From a pathological perspective, we do not know how gray matter pathology develops or what triggers it. Specifically, I am referring to inflammation, which is a relevant component in the development of white matter lesions that are the traditional hallmark of MS disease. We still don't know the role of inflammation in gray matter lesion pathogenesis and cortical lesion pathogenesis because there have been conflicting findings from neuropathology. The first descriptions of cortical lesions reported these lesions to be less inflammatory than white matter lesions, to have no brain-barrier disturbance, and to have no perivascular infiltrates. However, there have been subsequent neuropathological studies that have shown extensive inflammation in the meninges of MS brain topographically associated with areas of cortical demyelination.

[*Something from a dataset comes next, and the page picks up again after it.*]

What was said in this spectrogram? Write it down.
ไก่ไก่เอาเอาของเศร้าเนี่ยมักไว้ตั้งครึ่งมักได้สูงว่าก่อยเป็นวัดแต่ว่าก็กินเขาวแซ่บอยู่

Sometimes, this inflammation organizes in follicles, lymphoid‑like structures that are very small, like on the order of 100-μm dimension. They're very hard to image in vivo, so we don't have the technology to see these structures in vivo. There have been some attempts to look at meningeal inflammation among patients—for example, using fluid-attenuated inversion recovery (FLAIR) sequences that are conventional protocols that we acquire with MRI in clinic after the administration of gadolinium, which is a contrast agent.

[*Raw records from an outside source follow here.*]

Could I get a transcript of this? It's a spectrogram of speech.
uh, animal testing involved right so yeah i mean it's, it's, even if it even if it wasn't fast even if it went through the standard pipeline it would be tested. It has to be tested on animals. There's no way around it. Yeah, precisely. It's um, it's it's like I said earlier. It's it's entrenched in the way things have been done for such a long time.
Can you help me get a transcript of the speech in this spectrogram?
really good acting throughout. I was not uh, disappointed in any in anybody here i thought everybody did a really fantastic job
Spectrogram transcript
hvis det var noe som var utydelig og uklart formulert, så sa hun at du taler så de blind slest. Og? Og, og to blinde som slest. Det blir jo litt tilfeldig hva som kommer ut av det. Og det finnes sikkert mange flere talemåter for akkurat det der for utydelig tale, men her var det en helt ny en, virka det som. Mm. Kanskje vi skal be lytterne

Neurologists and radiologists look at these images and have noticed some areas that light up, some areas of leptomeningeal inflammation. In some cases, there has been a verification that these areas actually localize with pathological areas of meningeal inflammation. This radiological sign, which is called the leptomeningeal enhancement sign, can be seen also in diseases other than MS, as well as other inflammatory brain conditions, so it is not specific to MS. It seems to be an indirect sign of inflammation that is caused by fibrotic tissue pockets that trap the contrast agent. These fibrotic pockets in the meninges are thought to form after repetitive episodes of inflammation. These areas of leptomeningeal enhancement are very few in patients, so they do not resemble the extensive inflammation that has been described by neuropathological examinations, for example. They also tend to be fixed in time and space. There have been a few studies that have shown that they are not modified by treatment.
Also, research has yet to reveal the relation with cortical lesions, as some investigators have reported that there is an association between the presence of this radiological sign and the lesions in the cortex, while others have not. Still, we need to improve our methods of assessing inflammation so we can shed more light on its role in gray matter lesion pathogenesis.

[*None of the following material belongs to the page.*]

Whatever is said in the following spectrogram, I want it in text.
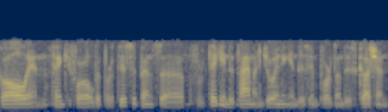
call, and thank you for all the participants uh, for taking the time and joining in this important discussion.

NLN: What key takeaways about gray matter pathology in MS do you hope to leave with neurologists and neurology providers?
Dr Mainero: I think it is established now that gray matter is extensively involved in the course of the disease. It is really difficult to image some aspects of gray matter pathology in vivo, but we have some tools now that allow us to see, if not the whole burden of gray matter lesions, at least some of these lesions. I would advise clinicians to try to add these protocols to their clinical routines because they can be helpful, for example, for differential diagnosis. It also helps us see how the disease evolves over time and gives a more complete picture of the disease among patients with MS. This technology has been implemented, but of course, we need to standardize protocols across centers so we can conduct larger studies. We will likely have more answers in the future once these steps are achieved.
Mainero C. Gray matter pathology. Talk presented at: ECTRIMS/ACTRIMS MSVirtual2020. September 13, 2020.